New Brunswick’s latest budget could have disastrous consequences

By Henry Gray (AIMS On Campus Student Fellow) 

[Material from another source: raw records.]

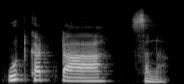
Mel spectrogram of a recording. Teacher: it's a retroflex T that the tongue goes to the roof of the mouth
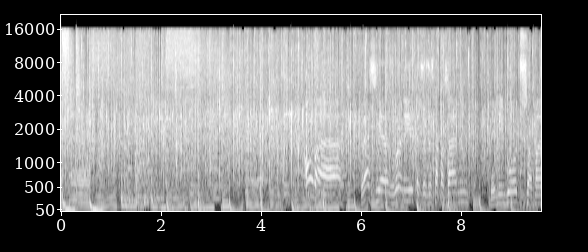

In its latest budget, the Government of New Brunswick punted its responsibilities by projecting a cumulative provincial debt of $14.4 billion by the end of April 2019, steadfastly refusing to address the province’s looming debt crisis. In fact, in promoting their budget, neither the Premier nor the Minister of Finance devoted much time to discussing those two ‘D’ words: debt and deficit. This was akin to a sports reporter discussing the local team’s performance in the game last night without mentioning that the team was shellacked. Finance Minister Cathy Rogers even had the temerity to claim in her budget speech that the Liberals had “restored fiscal order” in the province. By all the key metrics, however, New Brunswickers lost decisively in the 2018 budget.

 

Reality has begun to set in. Last month, DBRS, a Toronto-based credit rating agency formerly known as Dominion Bond Rating Service, downgraded New Brunswick’s economic trends from “stable” to “negative”. This is not merely a symbolic categorization. It means that New Brunswick could soon be slapped with higher interest payments on its debt.

 

In a press release, the agency announced that it “questions the credibility of the current fiscal plan, given the lack of flexibility to respond to unforeseen pressures or fund new programs that are likely to arise as a result of campaign commitments in the upcoming fall election.” Indeed, electoral considerations seem to be what is motivating the government to make these policies of questionable long-term wisdom. With an election set to take place September 24, the Liberals, in crafting their final budget before the next election, have bet that voters will prefer an upsurge in government spending to the government staying the course on the balanced-budget targets that it has laid out.

 

Up until this point, the government had done a commendable job of sticking to its deficit-reduction objectives. In fact, the government managed to exceed its deficit-reduction goals the past three years. This year, however, the Gallant Liberals will be running a deficit of $189 million – far greater than the projected deficit of $117 million. This has also pushed back the date at which the government will supposedly be in surplus. The initial forecast had predicted a $21 million surplus in 2020-21. Now, the government is saying that it will run a $79 million deficit that year, and it will only return to surplus in 2021-22, which will be the first time that New Brunswick balances the budget in 14 years.

 

New Brunswick already carries the dubious distinction of having the highest debt per capita in the Maritimes. By adding $372.3 million to the net debt, the Gallant Liberals have now increased the province’s debt per capita to $19,050 for every man, woman, and child in the province. All the government is doing is pushing difficult decisions into the future. One presumes that the members of the government have told themselves that they can worry about these matters once re-election has been secured.

 

There is an old adage that says you have to spend money to make money,” Finance Minister Cathy Rogers said as she defended her government’s decision to blow a massive hole in their plans to arrive, eventually, at fiscal rectitude. The literature is clear, however. Governments that succeed in reducing their deficits and debt tend to do so primarily through restraining spending rather than raising taxes.